Saturday, April 23, 2005
Here comes the sun: Sol's dust salvaged
Thought people might find this story interesting. Look who made the equipment that worked and who made the equipment that didn't work. Now, imagine that it had been the other way around and LANL was the one who was responsible for the screwup. There would be a congressional inquiry and probably a front page story in the New York Times. And you can bet that story would end with a reminder that we are a "troubled National Laboratory" along with a rehash of Wen Ho Lee, Walp and Doran, missing CREM, blah, blah, blah. Anybody care to take a bet that this REAL screwup will never get considered in the laboratory recompete?
Denver Post Staff Writer
Thursday, April 21, 2005 -
Scientists have recovered precious bits of solar wind from a Colorado-built spacecraft that crashed in the Utah desert last year, information they expect will help them understand the solar system's birth.
Genesis, a $264 million NASA craft built by Lockheed Martin in Jefferson County, traveled three years and 1.86 million miles to bring solar dust back to Earth.
NASA had repeatedly said scientists should be able to glean information from the spacecraft's smashed wafers, which collected particles blown off the sun's surface.
Seven months after the September crash, they've done it, Roger Wiens, a scientist at Los Alamos National Laboratory in New Mexico, said Wednesday.
"Several analyses now have shown that we have the solar wind we were looking for," said Wiens, who has been closely involved in NASA's Genesis mission.
Scientists believe the sun's surface has changed little since the solar system's birth about 4 billion years ago, so solar wind - clouds of tiny particles blown away from the star - can illuminate conditions back then.
After last fall's disaster, investigators quickly determined that Lockheed engineers installed four switches backward, an error that drove the spacecraft into the desert at about 200 mph. Genesis should have drifted down on parachutes.
Investigators also concluded that a similar mission - Stardust - will probably not suffer the same fate. That craft is due back to Earth in January carrying rare comet dust, and NASA officials said they're confident its landing system will work.
Conel Alexander, a physicist with the Carnegie Institution in Washington, said he's been hearing for several weeks that researchers were having some success with Genesis' crushed wafers, broken into 15,000 pieces.

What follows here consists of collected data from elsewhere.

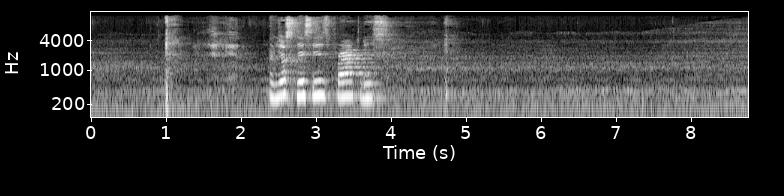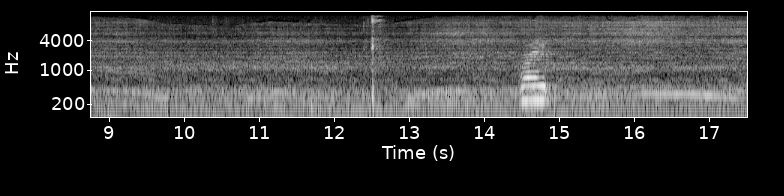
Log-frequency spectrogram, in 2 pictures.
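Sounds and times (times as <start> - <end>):
speech: 2.4 - 4.0
race car engine revving in a racing video game: 6.6 - 17.5.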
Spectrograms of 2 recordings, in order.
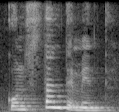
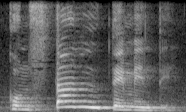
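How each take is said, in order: First: The word is said at natural everyday speed. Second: The word is drawn out and over-articulated. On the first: "y después normal" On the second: "voy a exagerar primero"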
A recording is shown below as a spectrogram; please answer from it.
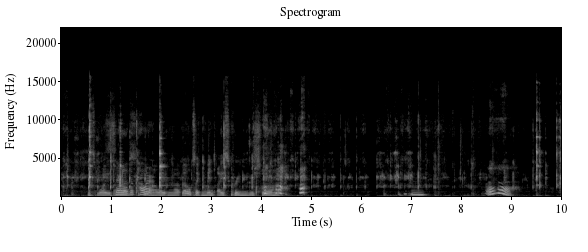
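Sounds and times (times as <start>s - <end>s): spoon scraping glass bowl: 0.0s - 8.5s, 9.2s - 10.0s.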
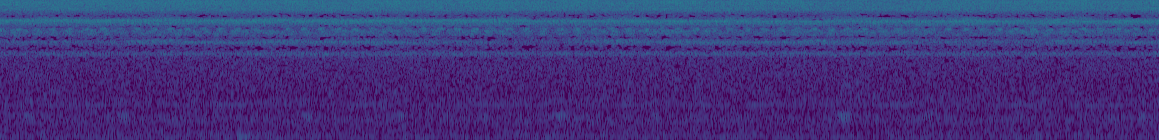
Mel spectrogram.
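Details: Crickets and other insects on a summer night in the countryside form a steady, dense, high-pitched shimmering chorus with several continuous bands that hold constant throughout, quiet and even, with no other clear sounds.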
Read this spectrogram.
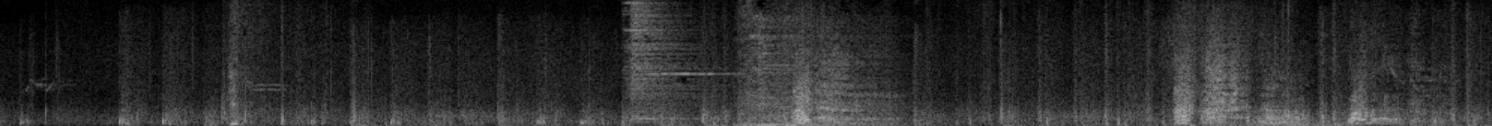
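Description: Footsteps tread steadily over grass and dry ground.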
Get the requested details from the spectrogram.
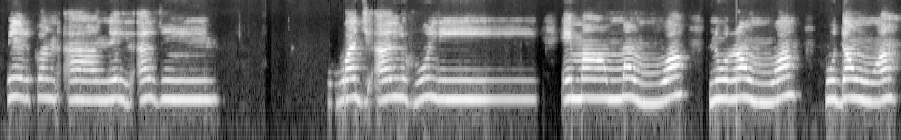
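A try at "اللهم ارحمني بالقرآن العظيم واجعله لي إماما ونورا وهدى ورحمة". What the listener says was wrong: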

NASA began sending out some of the fragments for analysis a few months ago.
Alexander said he was pleased to hear that solar particles have now been confirmed.
He has been hoping to get his hands on some Genesis samples eventually, to study the precise types of oxygen and nitrogen atoms found in solar wind.
Such data should illuminate early processes in the solar system that led to planet-formation, he said.
Those measurements also will be the hardest to make, given the dirt contaminating the samples, said Don Burnett, Genesis chief scientist and a California Institute of Technology geochemist.
"We're doing the easy stuff first," Burnett said. "The tough stuff, things like oxygen and carbon, we're not there yet. We've been beaten back by the amount of contamination."
"But we're going to do it," he insisted. "It's just going to take time."
A Lockheed spokesman said the Genesis mission will ultimately be remembered for its important scientific quest.
"For that reason, we are greatly encouraged by reports from program scientists that the significant amount of samples recovered from the mission are likely to allow them to achieve most of the scientific objectives," said Buddy Nelson.
article said Los Alamos was to
blame. Nanos would be out on Monday
to give a prees confrece slaming the
lab again. Of course he would not
check facts. The typo in the paper
is than corrected. Nanos would say
nothing but LANL would still pay.
This is our learder. There is